As introduced in the previous paragraphs, a central part of RISs is the generation, management, and distribution of the global simulation or world state. Usually many independent software components need to communicate and exchange data in these modern systems systems in order to generate this global state. These components and their corresponding performance within a RIS are governed by the functional as well as non-functional requirements of modern RIS development such as (realtime) performance, responsiveness, scalability, consistency and (re-)usability. It is very challenging to achieve these requirements within RIS development because they are usually asynchronous and use highly parallel software architectures in order to satisfy their performance requirements. Consequently, RIS development strives for reusable patterns and software architectures in order to increase the satisfaction of the above mentioned requirements, especially for massive amounts of RIS software components. In the past, the entity-component-system (ECS) approach has become a major design pattern used in modern architectures for RISs. This pattern strives for high reusability and architectural scalability. The main idea of ECS is to decouple high-level modules such as physics, rendering or sound from the low-level objects with their corresponding data. Therefore, ECS introduces three software architectural objects: entities, components and systems. These are used to describe objects of a RIS via composition instead of object-oriented inheritance.

Our contribution is an extension of the ECS pattern with our high performance wait-free hash maps with efficient memory management which reduces their memory consumption. Hence, our contribution allows non-locking read and write operations of systems, leading to a highly responsive low-latency data access while maintaining a consistent state even for structured components. Simultaneously, our contribution greatly reduces the memory footprint of our wait-free hash maps by introducing novel garbage collection techniques. Our novel approach is easy to implement and fits perfectly into the implementation of wait-free hash maps without altering the ECS pattern. Our approach therefore greatly benefits the overall RIS performance when using the ECS pattern for improved maintainability and re-usability. Even more, our approach is combined with the concept of model-driven engineering (MDE), namely domain specific languages (DSMLs).

Our TBCG approach: templates with all read and write operations are generated and the interface behavior is added manually.

We developed a DSML that is able to define platform-independent models for arbitary virtual testbed applications from which, via code generation, various platform-specific models can be generated. Our approach allows easy and quick modelling of our ECS pattern based wait-free hash map software infrastructure for virtual testbeds. This leads to efficient definition, implementation via code generation, and model checking of virtual testbeds.

Overview of our proposed approach. From a lightweight DSML, arbitrary domain-unrelated PIMs are defined which are used to generate the corresponding virtual testbed (PSM) with our proposed SBO methodologies.
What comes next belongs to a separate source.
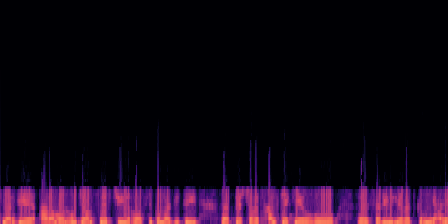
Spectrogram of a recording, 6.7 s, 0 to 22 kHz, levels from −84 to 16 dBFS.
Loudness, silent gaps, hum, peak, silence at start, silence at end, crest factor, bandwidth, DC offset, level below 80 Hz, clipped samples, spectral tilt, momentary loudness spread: -17 LUFS; none; none; -4 dBFS; 0.05 s; 0 s; 12 dB; 3.9 kHz; under 0.1%; -64 dBFS; under 0.1%; -7.5 dB/octave; 4 LU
Timings for a read and write access. In both scenarios, our KVPool outperforms the state-of-the-art significantly for an increasing number of software components.
Performance comparison of core and aggregate queries of the GraphPool and (in-memory) relational databases. Our approach outperforms the state-of-the-art for single-component (left) and multi-component (right) scenarios.